Stored data
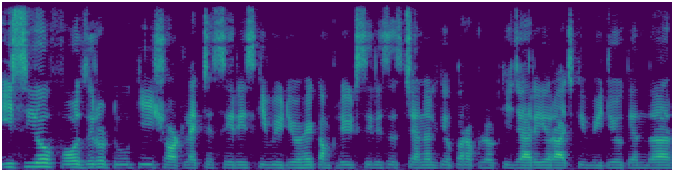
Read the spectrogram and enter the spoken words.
E C O four zero two की शॉर्ट लेक्चर सीरीज़ की वीडियो है। कंप्लीट सीरीज़ इस चैनल के ऊपर अपलोड की जा रही है और आज की वीडियो के अंदर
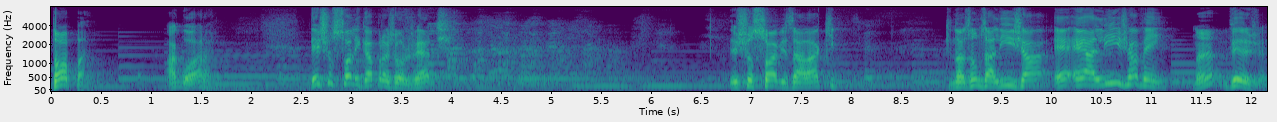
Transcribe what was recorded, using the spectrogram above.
Topa? Agora. Deixa eu só ligar para a Georgette. Deixa eu só avisar lá que, que nós vamos ali já. É, é ali já vem. Né? Veja,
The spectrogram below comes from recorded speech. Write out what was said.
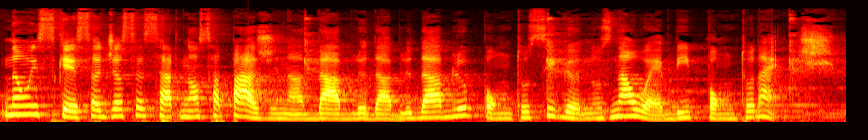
Não esqueça de acessar nossa página www.ciganosnaweb.net.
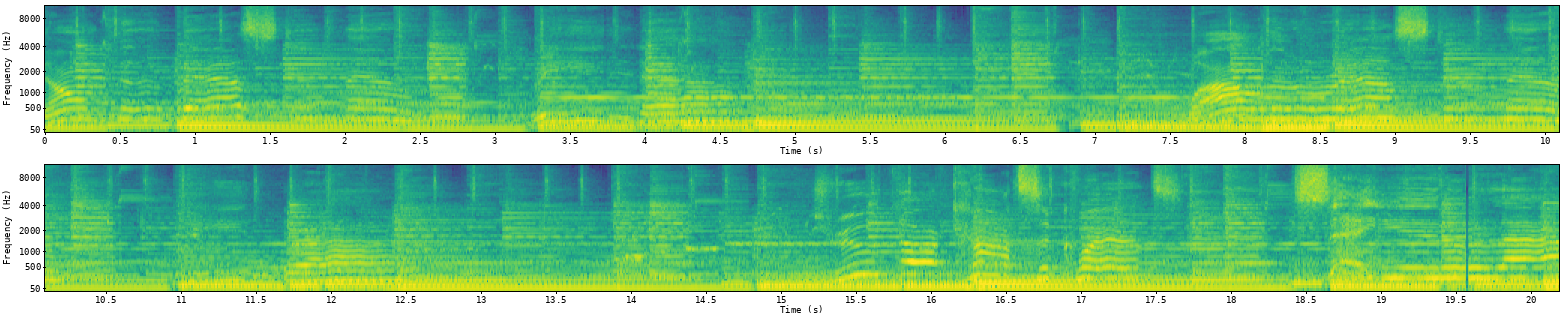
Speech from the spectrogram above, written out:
Don't the best in them read it out while the rest of them read it right. Truth or consequence, say it aloud.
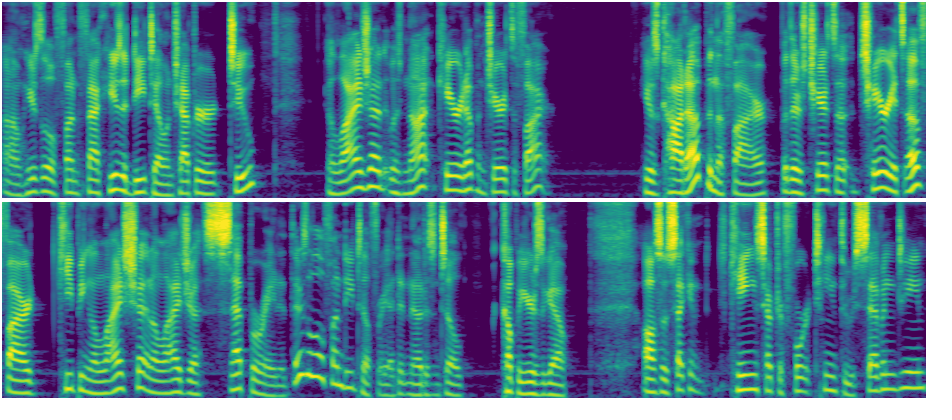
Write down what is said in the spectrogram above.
Um, here's a little fun fact. Here's a detail in chapter 2. Elijah was not carried up in chariots of fire. He was caught up in the fire, but there's chariots of, fire keeping Elisha and Elijah separated. There's a little fun detail for you I didn't notice until a couple years ago. Also, Second Kings chapter 14 through 17,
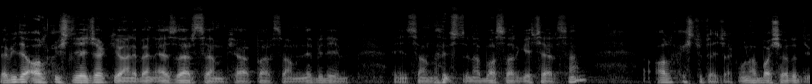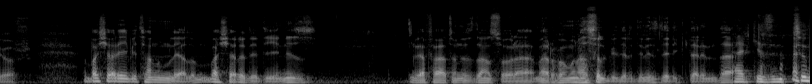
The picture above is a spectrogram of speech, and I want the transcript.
Ve bir de alkışlayacak yani ben ezersem, şey yaparsam ne bileyim insanlar üstüne basar geçersem alkış tutacak. Ona başarı diyor. Başarıyı bir tanımlayalım. Başarı dediğiniz vefatınızdan sonra merhumu nasıl bilirdiniz dediklerinde Herkesin tüm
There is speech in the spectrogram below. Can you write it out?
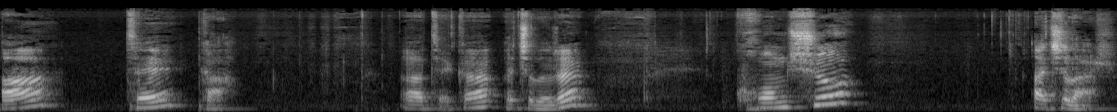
A, T, K. A, T, K açıları komşu açılar.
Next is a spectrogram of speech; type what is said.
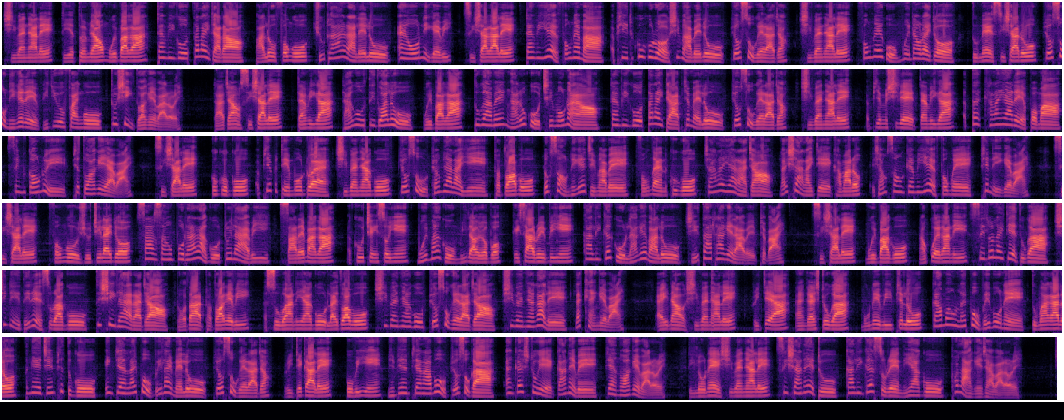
ရှီဗန်ညာလည်းဒီအသွင်ပြောင်းမွေးပါကတန်ဗီကိုတက်လိုက်တာတော့ဘာလို့ဖုန်းကိုယူထားရတာလဲလို့အံ့ဩနေခဲ့ပြီးစီရှာကလည်းတန်ဗီရဲ့ဖုန်းထဲမှာအဖြေတစ်ခုခုတော့ရှိမှာပဲလို့ပြောဆိုခဲ့တာကြောင့်ရှီဗန်ညာလည်းဖုန်းထဲကိုမှွေနှောက်လိုက်တော့ သူနဲ့စီရှာတို့ပြောဆိုနေခဲ့တဲ့ဗီဒီယိုဖိုင်ကိုတွေ့ရှိသွားခဲ့ပါတော့တယ်။ဒါကြောင့်စီရှာလည်းတန်ဗီကဒါကိုတီးသွားလို့ငွေပါကသူကပဲငါတို့ကိုချိန်မုံနိုင်အောင်တန်ဗီကိုတတ်လိုက်တာဖြစ်မယ်လို့ပြောဆိုခဲ့တာကြောင့်ရှီဗန်ညာလည်းအပြစ်မရှိတဲ့တန်ဗီကအသက်ခံလိုက်ရတဲ့အပေါ်မှာစိတ်မကောင်းတွေဖြစ်သွားခဲ့ရပါတယ်။စီရှာလည်းကိုကိုကိုအပြစ်မတင်ဖို့အတွက်ရှီဗန်ညာကိုပြောဆိုဖြောင်းပြလိုက်ရင်ထွက်သွားဖို့လှုပ်ဆောင်နေခဲ့ချိန်မှာပဲဖုန်းတန်တစ်ခုကိုကြားလိုက်ရတာကြောင့်လိုက်ရှာလိုက်တဲ့ခါမှာတော့အယောင်ဆောင်ကံမီရဲ့ဖုန်းပဲဖြစ်နေခဲ့ပါတယ်။ စီရှာလည်းဖုန်းကိုယူကြည့်လိုက်တော့စာဆောင်ပို့ထားတာကိုတွေ့လာပြီးစာထဲမှာကအခုချိန်ဆိုရင်မွေးမကိုမိလောက်ရောပေါ့ကိစ္စတွေပြီးရင်ကာလီကတ်ကိုလာခဲ့ပါလို့ရေးသားထားခဲ့တာပဲဖြစ်ပါတယ်။စီရှာလည်းမွေပါကိုနောက်ွယ်ကနေဆေလွတ်လိုက်တဲ့သူကရှိနေသေးတယ်ဆိုတာကိုသိရှိလာရတာကြောင့်ဒေါသထွက်သွားခဲ့ပြီးအဆိုပါနေရာကိုလိုက်သွားဖို့ရှီဗန်ညာကိုပြောဆိုခဲ့တာကြောင့်ရှီဗန်ညာကလည်းလက်ခံခဲ့ပါတယ်။ အဲဒီနောက်ရှီဗန်ညာလည်းရီတက်အားအန်ဂတ်တို့ကမူနေပြီဖြစ်လို့ကားမောင်းလိုက်ဖို့ပေးဖို့နဲ့သူမကတော့တငယ်ချင်းဖြစ်သူကိုအိမ်ပြန်လိုက်ဖို့ပေးလိုက်မယ်လို့ပြောဆိုခဲ့တာကြောင့်ရီတက်ကလည်းပို့ပြီးရင်မြန်မြန်ပြန်လာဖို့ပြောဆိုကအန်ဂတ်တို့ရဲ့ကားနဲ့ပဲပြန်သွားခဲ့ပါတော့တယ်ဒီလိုနဲ့ရှီဗန်ညာလည်းစီရှာနဲ့အတူကာလီကတ်ဆိုတဲ့နေရာကိုထွက်လာခဲ့ကြပါတော့တယ်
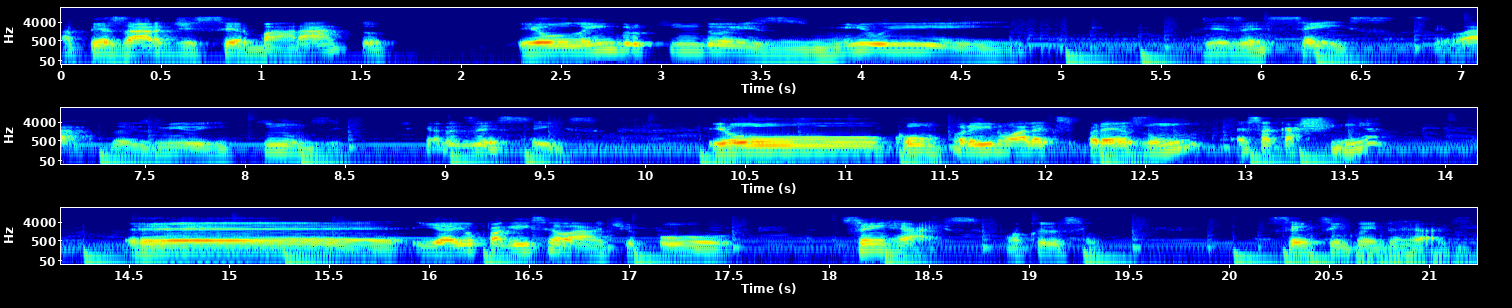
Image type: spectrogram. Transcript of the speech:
Apesar de ser barato, eu lembro que em 2016, sei lá, 2015, acho que era 16, eu comprei no AliExpress um, essa caixinha, é... E aí eu paguei, sei lá, tipo, 100 reais, uma coisa assim. 150 reais.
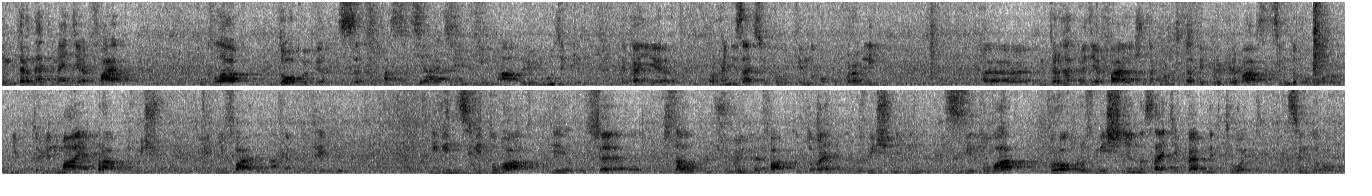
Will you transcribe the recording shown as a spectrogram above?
інтернет-медіафайл уклав договір з асоціацією дім авторів музики, яка є організацією колективного управління. Е, Інтернет-медіафайл, якщо так можна сказати, прикривався цим договором, нібито він має право розміщувати відповідні файли на MP3 і він звітував, і це е, стало ключовим для факту доведення розміщення. Він звітував про розміщення на сайті певних творів цим договором.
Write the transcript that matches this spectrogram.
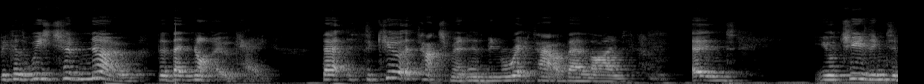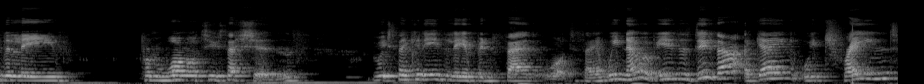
because we should know that they're not okay. That secure attachment has been ripped out of their lives, and you're choosing to believe from one or two sessions which they could easily have been fed what to say. And we know abusers do that. Again, we're trained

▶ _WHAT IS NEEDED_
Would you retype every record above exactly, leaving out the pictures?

▶ _ANSWER TO THIS TASK_
Read the spectrogram and enter the spoken words.
E C O four zero two की शॉर्ट लेक्चर सीरीज़ की वीडियो है। कंप्लीट सीरीज़ इस चैनल के ऊपर अपलोड की जा रही है और आज की वीडियो के अंदर
Transcribe what was recorded, using the spectrogram above.
Topa? Agora. Deixa eu só ligar para a Georgette. Deixa eu só avisar lá que, que nós vamos ali já. É, é ali já vem. Né? Veja,
The spectrogram below comes from recorded speech. Write out what was said.
Não esqueça de acessar nossa página www.ciganosnaweb.net.
Speech from the spectrogram above, written out:
Don't the best in them read it out while the rest of them read it right. Truth or consequence, say it aloud.
Write down what is said in the spectrogram above.
Um, here's a little fun fact. Here's a detail in chapter 2. Elijah was not carried up in chariots of fire. He was caught up in the fire, but there's chariots of, fire keeping Elisha and Elijah separated. There's a little fun detail for you I didn't notice until a couple years ago. Also, Second Kings chapter 14 through 17,
The picture above is a spectrogram of speech, and I want the transcript.
Ve bir de alkışlayacak yani ben ezersem, şey yaparsam ne bileyim insanlar üstüne basar geçersem alkış tutacak. Ona başarı diyor. Başarıyı bir tanımlayalım. Başarı dediğiniz vefatınızdan sonra merhumu nasıl bilirdiniz dediklerinde Herkesin tüm
There is speech in the spectrogram below. Can you write it out?
A, T, K. A, T, K açıları komşu açılar.
Next is a spectrogram of speech; type what is said.
ရှီဗန်ညာလည်းဒီအသွင်ပြောင်းမွေးပါကတန်ဗီကိုတက်လိုက်တာတော့ဘာလို့ဖုန်းကိုယူထားရတာလဲလို့အံ့ဩနေခဲ့ပြီးစီရှာကလည်းတန်ဗီရဲ့ဖုန်းထဲမှာအဖြေတစ်ခုခုတော့ရှိမှာပဲလို့ပြောဆိုခဲ့တာကြောင့်ရှီဗန်ညာလည်းဖုန်းထဲကိုမှွေနှောက်လိုက်တော့ သူနဲ့စီရှာတို့ပြောဆိုနေခဲ့တဲ့ဗီဒီယိုဖိုင်ကိုတွေ့ရှိသွားခဲ့ပါတော့တယ်။ဒါကြောင့်စီရှာလည်းတန်ဗီကဒါကိုတီးသွားလို့ငွေပါကသူကပဲငါတို့ကိုချိန်မုံနိုင်အောင်တန်ဗီကိုတတ်လိုက်တာဖြစ်မယ်လို့ပြောဆိုခဲ့တာကြောင့်ရှီဗန်ညာလည်းအပြစ်မရှိတဲ့တန်ဗီကအသက်ခံလိုက်ရတဲ့အပေါ်မှာစိတ်မကောင်းတွေဖြစ်သွားခဲ့ရပါတယ်။စီရှာလည်းကိုကိုကိုအပြစ်မတင်ဖို့အတွက်ရှီဗန်ညာကိုပြောဆိုဖြောင်းပြလိုက်ရင်ထွက်သွားဖို့လှုပ်ဆောင်နေခဲ့ချိန်မှာပဲဖုန်းတန်တစ်ခုကိုကြားလိုက်ရတာကြောင့်လိုက်ရှာလိုက်တဲ့ခါမှာတော့အယောင်ဆောင်ကံမီရဲ့ဖုန်းပဲဖြစ်နေခဲ့ပါတယ်။ စီရှာလည်းဖုန်းကိုယူကြည့်လိုက်တော့စာဆောင်ပို့ထားတာကိုတွေ့လာပြီးစာထဲမှာကအခုချိန်ဆိုရင်မွေးမကိုမိလောက်ရောပေါ့ကိစ္စတွေပြီးရင်ကာလီကတ်ကိုလာခဲ့ပါလို့ရေးသားထားခဲ့တာပဲဖြစ်ပါတယ်။စီရှာလည်းမွေပါကိုနောက်ွယ်ကနေဆေလွတ်လိုက်တဲ့သူကရှိနေသေးတယ်ဆိုတာကိုသိရှိလာရတာကြောင့်ဒေါသထွက်သွားခဲ့ပြီးအဆိုပါနေရာကိုလိုက်သွားဖို့ရှီဗန်ညာကိုပြောဆိုခဲ့တာကြောင့်ရှီဗန်ညာကလည်းလက်ခံခဲ့ပါတယ်။ အဲဒီနောက်ရှီဗန်ညာလည်းရီတက်အားအန်ဂတ်တို့ကမူနေပြီဖြစ်လို့ကားမောင်းလိုက်ဖို့ပေးဖို့နဲ့သူမကတော့တငယ်ချင်းဖြစ်သူကိုအိမ်ပြန်လိုက်ဖို့ပေးလိုက်မယ်လို့ပြောဆိုခဲ့တာကြောင့်ရီတက်ကလည်းပို့ပြီးရင်မြန်မြန်ပြန်လာဖို့ပြောဆိုကအန်ဂတ်တို့ရဲ့ကားနဲ့ပဲပြန်သွားခဲ့ပါတော့တယ်ဒီလိုနဲ့ရှီဗန်ညာလည်းစီရှာနဲ့အတူကာလီကတ်ဆိုတဲ့နေရာကိုထွက်လာခဲ့ကြပါတော့တယ်
Image type: spectrogram. Transcript of the speech:
Apesar de ser barato, eu lembro que em 2016, sei lá, 2015, acho que era 16, eu comprei no AliExpress um, essa caixinha, é... E aí eu paguei, sei lá, tipo, 100 reais, uma coisa assim. 150 reais.
Will you transcribe the recording shown as a spectrogram above?
інтернет-медіафайл уклав договір з асоціацією дім авторів музики, яка є організацією колективного управління. Е, Інтернет-медіафайл, якщо так можна сказати, прикривався цим договором, нібито він має право розміщувати відповідні файли на MP3 і він звітував, і це е, стало ключовим для факту доведення розміщення. Він звітував про розміщення на сайті певних творів цим договором.
Write the transcript that matches this spectrogram.
because we should know that they're not okay. That secure attachment has been ripped out of their lives, and you're choosing to believe from one or two sessions which they could easily have been fed what to say. And we know abusers do that. Again, we're trained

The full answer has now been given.